Raising Kain

Get password

Raising Kain
Glasgow Barfly
Alan McGee has somewhat magical powers when it comes to eyeing up new talent. Raising Kain, who have recently signed to McGee’s Poptones label, are no exception - they are certainly a magical find. Hailing from the city that spawned Franz Ferdniand, Raising Kain’s sound is more suited to Whitechapel in London than Glasgow. Although they have been called the “Glaswegian Libertines”, it’s a bit of an unfair analysis on the band - even though there are some elements of the band (RIP) in their sound. The ‘Glasgow Stones’ would be a fairer correlation.
Raising Kain (formerly ‘Kain’, but forced to change due to legal reasons) appear on stage dressed like uber-cool ‘scenesters’ – there is a somewhat uncanny resemblance to The Libertines but with a wasted Mick Jagger as the lead singer.

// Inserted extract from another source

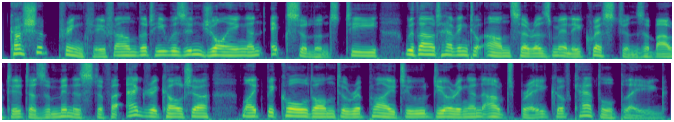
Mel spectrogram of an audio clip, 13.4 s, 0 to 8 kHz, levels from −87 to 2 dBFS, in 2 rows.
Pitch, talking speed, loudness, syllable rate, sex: 120 Hz, 165 wpm, -18 LUFS, 4.9 syllables/s, male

Ian Crawford is the typical Alan McGee front man - he is cocky, arrogant, drunk and has the crowd in the palm of his hand.

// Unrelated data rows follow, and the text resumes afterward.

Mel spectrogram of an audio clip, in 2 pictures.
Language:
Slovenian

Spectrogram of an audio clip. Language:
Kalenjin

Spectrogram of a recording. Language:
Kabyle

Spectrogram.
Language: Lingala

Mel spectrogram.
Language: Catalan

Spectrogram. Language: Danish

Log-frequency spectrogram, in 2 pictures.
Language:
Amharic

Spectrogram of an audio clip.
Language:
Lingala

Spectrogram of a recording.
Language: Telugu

The Glasgow 5- piece, open with 'Night & Day'. It’s a storming start that gets the drunk Glasgow crowd moving. By the 3rd song the crowd are quite literally going mental, the whole floor becomes a mosh pit – the older members of the audience flee to the bar at the back.
'Baby, Am Amazed' is a blusey Libertines-esque number that is potentially the best song of the night, as the crowd lap up every lyric crawling off the tongue of Ian.
Ian greets the next song as being a “new one, so like it”. As the band trash out the opening bars to ‘Safehouse’, Ian somewhat ejaculates with excitement – spraying a can of beer all over the front rows of the audience. Not many singers could get away with that in Glasgow. However, Ian brushes it off, cheekily saying, “I hope you all opened your mouths”. He had the audience where he wanted them, in perfect timing for the crowd-pleasing finale ‘Daddy Daddy’.
Raising Kain once said “2004 was for making people dance, 2005 is for making people go mental”. They are right it is difficult, almost verging on the impossible not to go mental at this wonder showzen.
(Jamie Crossan)